- **What to work on**: Leave out the pictures and repeat everything else in the records exactly.

- **Records supplied**:

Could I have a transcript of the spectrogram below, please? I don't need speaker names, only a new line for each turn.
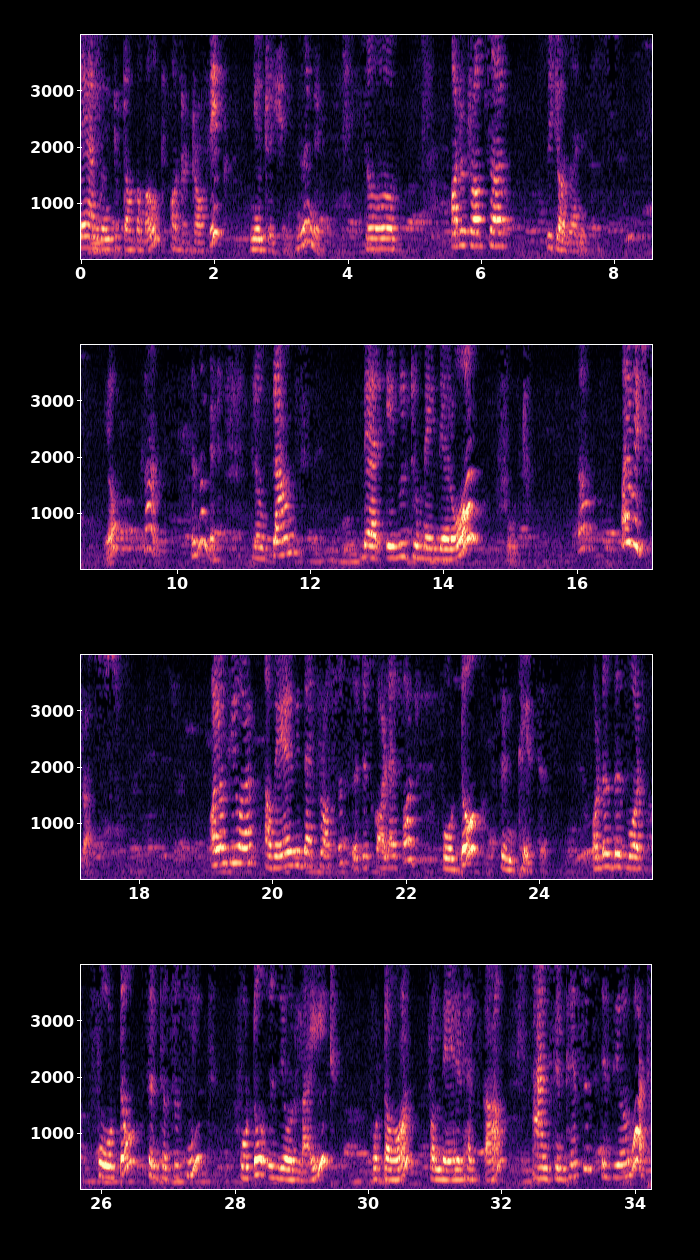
today I'm going to talk about autotrophic nutrition, isn't it? So, autotrophs are which organisms? Your plants, isn't it? So, plants they are able to make their own food. Huh? By which process? All of you are aware with that process. It is called as what? Photosynthesis. What does this word photosynthesis mean? Photo is your light, photon, from there it has come. And synthesis is your what?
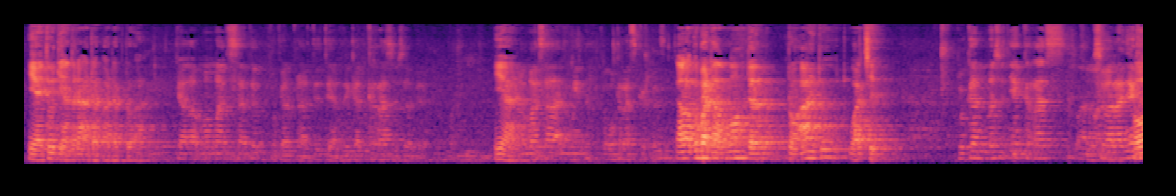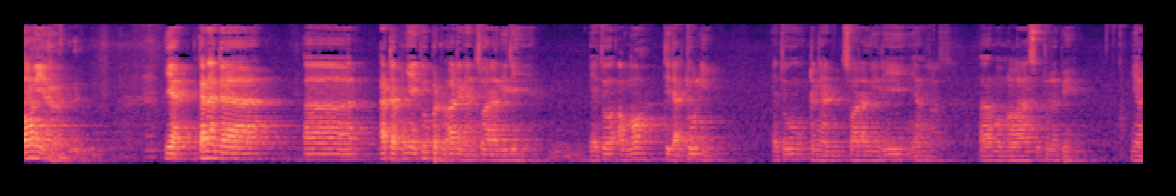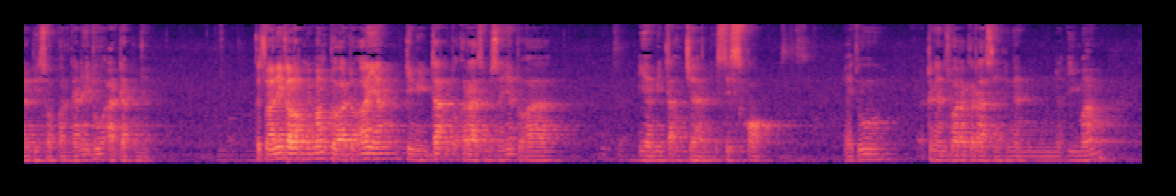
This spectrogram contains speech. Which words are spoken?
Ya itu di antara adab-adab doa. Kalau memaksa itu bukan berarti diartikan keras Ustaz ya? Ya. Memaksa minta keras keras. Kalau kepada Allah dalam doa itu wajib. Bukan maksudnya keras. Suaranya. Oh iya ya kan ada eh, adabnya itu berdoa dengan suara lirih. Yaitu Allah tidak tuli yaitu dengan suara lirih yang eh, memelas itu lebih ya lebih sopan. Karena itu adabnya. Kecuali kalau memang doa-doa yang diminta untuk keras. Misalnya doa ya minta hujan istisqa. Yaitu dengan suara keras ya dengan imam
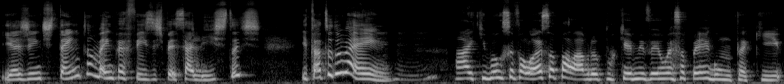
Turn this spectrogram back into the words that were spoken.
E a gente tem também perfis especialistas e tá tudo bem. Uhum. Ai, que bom que você falou essa palavra, porque me veio essa pergunta aqui.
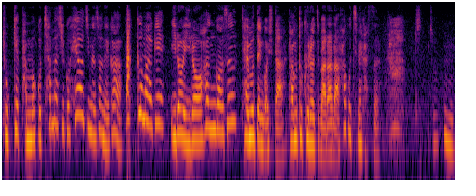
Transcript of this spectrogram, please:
좋게 밥 먹고 차 마시고 헤어지면서 내가 따끔하게 이러이러한 것은 잘못된 것이다. 다음부터 그러지 말아라 하고 집에 갔어요. 진짜. 음.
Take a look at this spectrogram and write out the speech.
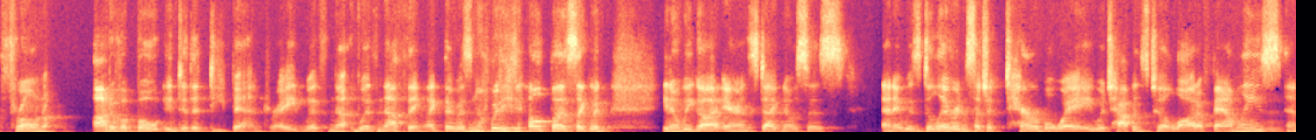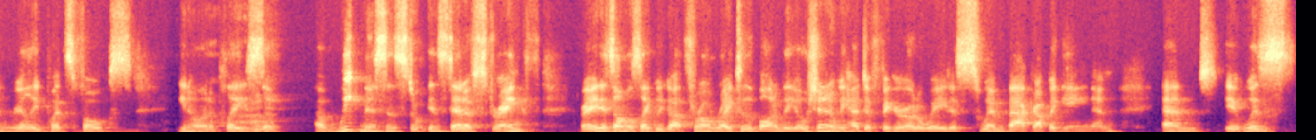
thrown out of a boat into the deep end, right? With no, with nothing. Like there was nobody to help us. Like when, you know, we got Aaron's diagnosis and it was delivered in such a terrible way, which happens to a lot of families mm. and really puts folks, you know, in a place of, of weakness inst- instead of strength right? It's almost like we got thrown right to the bottom of the ocean and we had to figure out a way to swim back up again. And and it was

- **Output for this task**:
Could I have a transcript of the spectrogram below, please? I don't need speaker names, only a new line for each turn.
today I'm going to talk about autotrophic nutrition, isn't it? So, autotrophs are which organisms? Your plants, isn't it? So, plants they are able to make their own food. Huh? By which process? All of you are aware with that process. It is called as what? Photosynthesis. What does this word photosynthesis mean? Photo is your light, photon, from there it has come. And synthesis is your what?
This spectrogram contains speech. Which words are spoken?
Ya itu di antara adab-adab doa. Kalau memaksa itu bukan berarti diartikan keras Ustaz ya? Ya. Memaksa minta keras keras. Kalau kepada Allah dalam doa itu wajib. Bukan maksudnya keras. Suaranya. Oh iya ya kan ada eh, adabnya itu berdoa dengan suara lirih. Yaitu Allah tidak tuli yaitu dengan suara lirih yang eh, memelas itu lebih ya lebih sopan. Karena itu adabnya. Kecuali kalau memang doa-doa yang diminta untuk keras. Misalnya doa ya minta hujan istisqa. Yaitu dengan suara keras ya dengan imam
Turn this spectrogram back into the words that were spoken.
E a gente tem também perfis especialistas e tá tudo bem. Uhum. Ai, que bom que você falou essa palavra, porque me veio essa pergunta aqui.
Transcript of this spectrogram, please:
좋게 밥 먹고 차 마시고 헤어지면서 내가 따끔하게 이러이러한 것은 잘못된 것이다. 다음부터 그러지 말아라 하고 집에 갔어요. 진짜. 음.
Take a look at this spectrogram and write out the speech.
thrown out of a boat into the deep end, right? With no, with nothing. Like there was nobody to help us. Like when, you know, we got Aaron's diagnosis and it was delivered in such a terrible way, which happens to a lot of families mm. and really puts folks, you know, in a place of, of weakness inst- instead of strength right? It's almost like we got thrown right to the bottom of the ocean and we had to figure out a way to swim back up again. And and it was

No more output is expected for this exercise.